There is a new decision on the issue of whether litigants are permitted to obtain facebook account information during discovery.  New York Judge George Silver of the Manhattan State Supreme Court, presiding over a car-acciddent / brain-trauma personal injury case, ruled that the defense was not permitted to obtain current and historical MySpace, Facebook, and Twitter account information from the plaintiff Katherine Sterling.  The Court called the discovery requests an unjustified “fishing expedition” (although the Court did allow the defense to obtain the plaintiff’s cell phone records). 

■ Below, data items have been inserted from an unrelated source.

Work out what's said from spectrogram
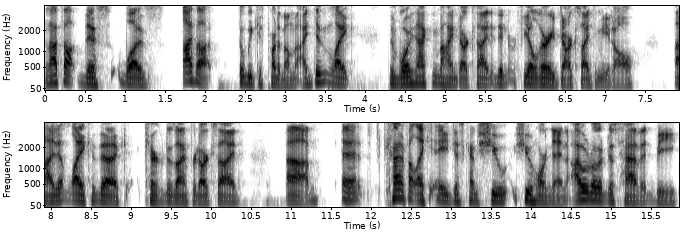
And I thought this was, I thought the weakest part of the moment. I didn't like the voice acting behind Darkseid. It didn't feel very Darkseid to me at all. Uh, I didn't like the character design for Darkseid. Um, and it kind of felt like a just kind of shoe shoehorned in. I would rather just have it be.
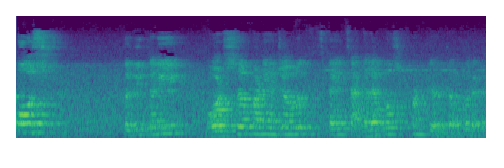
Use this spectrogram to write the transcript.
पोस्ट. कधीतरी व्हॉट्सअप आणि याच्यावर काही चांगल्या पोस्ट पण करतात बरं का.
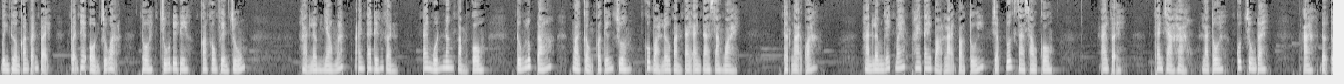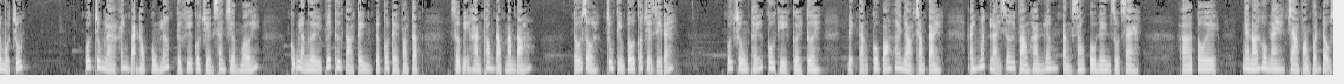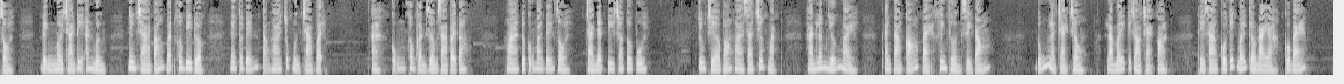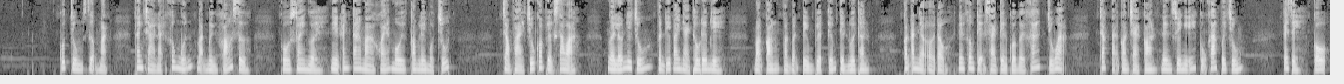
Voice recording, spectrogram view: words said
Bình thường con vẫn vậy. Vẫn thế ổn chú ạ. Thôi, chú đi đi. Con không phiền chú. Hàn Lâm nhào mắt. Anh ta đến gần. Tay muốn nâng cầm cô. Đúng lúc đó. Ngoài cổng có tiếng chuông. Cô bỏ lơ bàn tay anh ta ra ngoài. Thật ngại quá. Hàn Lâm nhếch mép. Hai tay bỏ lại vào túi. Chậm bước ra sau cô. Ai vậy? Thanh Trà hả? Là tôi, Quốc Trung đây. À, đợi tôi một chút. Quốc Trung là anh bạn học cùng lớp từ khi cô chuyển sang trường mới. Cũng là người viết thư tỏ tình được cô để vào tập, rồi bị Hàn Phong đọc năm đó. Tối rồi, Trung tìm tôi có chuyện gì đấy? Quốc Trung thấy cô thì cười tươi, định tặng cô bó hoa nhỏ trong tay. Ánh mắt lại rơi vào Hàn Lâm đằng sau cô nên rụt rè. À tôi nghe nói hôm nay trà phỏng vấn đậu rồi. Định mời trà đi ăn mừng nhưng trà báo bận không đi được nên tôi đến tặng hoa chúc mừng trà vậy. À cũng không cần dườm già vậy đâu. Hoa tôi cũng mang đến rồi, trà nhận đi cho tôi vui. Trung chìa bó hoa ra trước mặt, Hàn Lâm nhướng mày, anh ta có vẻ khinh thường gì đó. Đúng là trẻ trâu, là mấy cái trò trẻ con. Thì ra cô thích mấy kiểu này à, cô bé? Quốc Trung sượng mặt, Thanh Trà lại không muốn bạn mình khó xử. Cô xoay người, nhìn anh ta mà khóe môi cong lên một chút. Chẳng phải chú có việc sao ạ? Người lớn như chú cần đi bay nhảy thâu đêm nhỉ? Bọn con còn bận tìm việc kiếm tiền nuôi thân. Con ăn nhờ ở đậu nên không tiện xài tiền của người khác chú ạ. Chắc tại con trẻ con nên suy nghĩ cũng khác với chú. Cái gì? Cô...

What is interesting about the case is that the ruling came after an in camera submission to the court of the plaintiffs’ Facebook page — apparently the Court assessed the nature of the first few pages of the Plaintiff’s Facebook page and determined that there was nothing worthwhile on the site that satisfied the relevance/”calculated toward the discovery of admissible evidence” test. 

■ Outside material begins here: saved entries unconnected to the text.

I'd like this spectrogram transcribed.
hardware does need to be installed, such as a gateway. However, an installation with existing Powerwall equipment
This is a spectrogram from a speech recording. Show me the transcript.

The Sterling case presents some unique issues.   As any attorney probably knows, the value of receiving a multitude of records similar to the kind that resides on Facebook, MySpace, or Twitter, can be huge.  Often, there is no “smoking gun,” but when the activities on chronological or timeline-based records are compared to other records, inconsistencies could be uncovered that may ultimately prove to be very valuable to the defense.  The problem is that a single gold nugget of information could be buried deep within many pages of records.  If the Sterling Court only looked at the first few pages of records (there is no telling from the Court’s Order how recent, frequent, or abundant the Facebook entries were), there is every likelihood that the page could have been littered with social postings, events, family musings, and other information completely irrelevant to the kind of discovery pertinent to a lawsuit.  Records are not valueless or undiscoverable simply because they are abundant, or even mostly uninteresting.

Further, there is the potential for litigants to take advantage of “in camera” inspections of Facebook pages, especially once requested by the defense.  A party who has received a request for production of such information can often collect a plethora of comments, posts, likes, and other activity, which can drown out legitimately useful facts, simply by being more “active” than usual on social networking sites — especially in the 30-90+ days it often takes for discovery disputes to escalate past a meet/confer, briefing, and hearing.  By then, useful posts could be long gone or pushed back to page 10. 

There is no doubt that Facebook info can be very valuable. Who can forget the case of Kevin Colvin, the celebrated intern at Anglo Irish Bank, North America, who told his manager he had to miss work for a “family emergency” … which turned out to be a “fairy” emergency:


From Kevin’s Facebook Page:


What Kevin was doing with the can of Miniwax hardwood stain in the background, no one may ever know.